Organisations that establish an HREC are responsible for providing resources for the HREC and ensuring that the HREC operates in accordance with the National Statement. Hence, the primary responsibility for monitoring the activities of an HREC rests with the organisation(s) that established it. [see paragraph 5.7.5 of the National Statement].
I am an independent researcher, not affiliated with an Australian Institution – How do I apply for ethical review?
Researchers who are not affiliated with an Australian institution can approach any HREC. Institutions that establish HRECs are required to set out and publicise their terms of reference, including their relationship to non-affiliated researchers.
Researchers who are from overseas wishing to conduct research in Australia who have not yet obtained ethics approval for their research are advised to consult with the overseas organisation with which they are affiliated regarding obtaining ethics approval prior to contacting an Australian HREC.

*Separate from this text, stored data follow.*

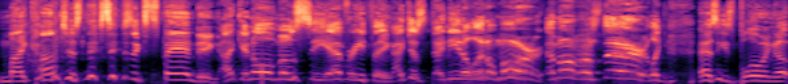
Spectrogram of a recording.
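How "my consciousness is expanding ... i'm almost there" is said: play-acted high-pitched yell, leaning in close. Retelling what a character yells while fighting: imitating someone yelling. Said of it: "He literally yells".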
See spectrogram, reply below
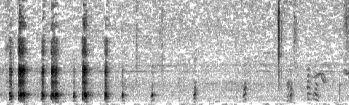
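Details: Chukar partridge, a male and a female in a yard, with a loud series of sharp clucking chuk notes that start fast and strong, then slow and fade into softer, spaced notes.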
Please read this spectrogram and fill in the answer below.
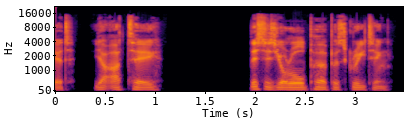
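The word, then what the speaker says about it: Yá'át'ééh: It's Ya'ate. Notice the high tone on the te part. Try it with me, Ya'ate, fantastic.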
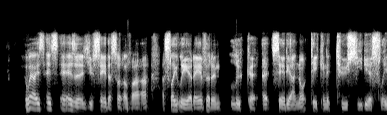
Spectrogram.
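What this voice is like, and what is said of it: Scottish accent. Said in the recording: “his Scottish accent”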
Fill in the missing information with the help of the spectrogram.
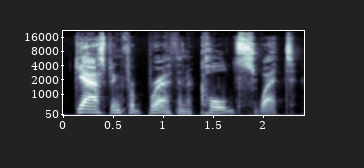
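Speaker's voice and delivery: ordinary delivery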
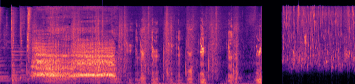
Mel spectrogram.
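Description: A pig grunting sound effect about a second in, over background music with a steady beat. The sound drops out about five seconds in, and a thin hiss follows near the end.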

For information on application requirements that may be specific to the organisation or the HREC, researchers should contact the individual HREC.
Is ethical approval from an ethics review body in another country valid in Australia?
In principle, approval from an ethics review body in another country can be valid in Australia; however, an Australian HREC is not required to accept an approval from an ethics review body in another country and may require their own review. The onus is on the participating researcher/s to demonstrate that the ethical framework and standards in the reviewing country used to approve the intended research (in the reviewing country, overseas) satisfy the ethical principles outlined in the National Statement. The researcher/s should contact the Research, Ethics or Governance Office (or equivalent) of the organisation at which they wish to conduct the research with information about the approval process for the research that was obtained overseas.
If the HREC is not satisfied that the ethical framework and standards in the reviewing country is in-line with the principles and guidance in the National Statement, then full HREC review in Australia is advised.
How can I raise a concern about the conduct of a research project?
If you have a concern about the conduct of a research project you are participating in, you may raise your concern with the researcher responsible for the project. You will have been given the contact details for the researcher so that you can ask questions or raise concerns. If you do not feel comfortable discussing your concern with the researcher or are not satisfied with the response, you may contact the HREC that approved the research project or a nominated complaints officer. The contact details for the HREC or complaints officer will also have been given to you (usually within the written information sheet or consent form).
You do not need to be a participant in a research project in order to raise a concern about the conduct of the project. If you are not a participant, you can raise your concern with the researcher, the HREC that approved the project, or the researcher's organisation. Contact details for the HREC of the researcher's organisation can usually be obtained from the organisation's website or by contacting the organisation's switchboard. Ask for the 'HREC contact officer' or for the 'Research Office'. If the project was approved by an HREC that is not based at the researcher's organisation, the Research Office should be able to assist you in contacting the relevant HREC.
Institutional responses regarding complaints
Institutions are required to have a complaints handling policy in place. Any complaints about the conduct of a research project should be handled in accordance with the institution's policy and the requirements of the National Statement and the Code.
NHMRC does not have the capacity to receive or investigate concerns or complaints about individual researchers, research projects or the processes that an HREC or organisation may have used in response to a complaint from a participant or non-participant. Departments of Health or Offices of the Ombudsman in some states or territories may be available for this purpose.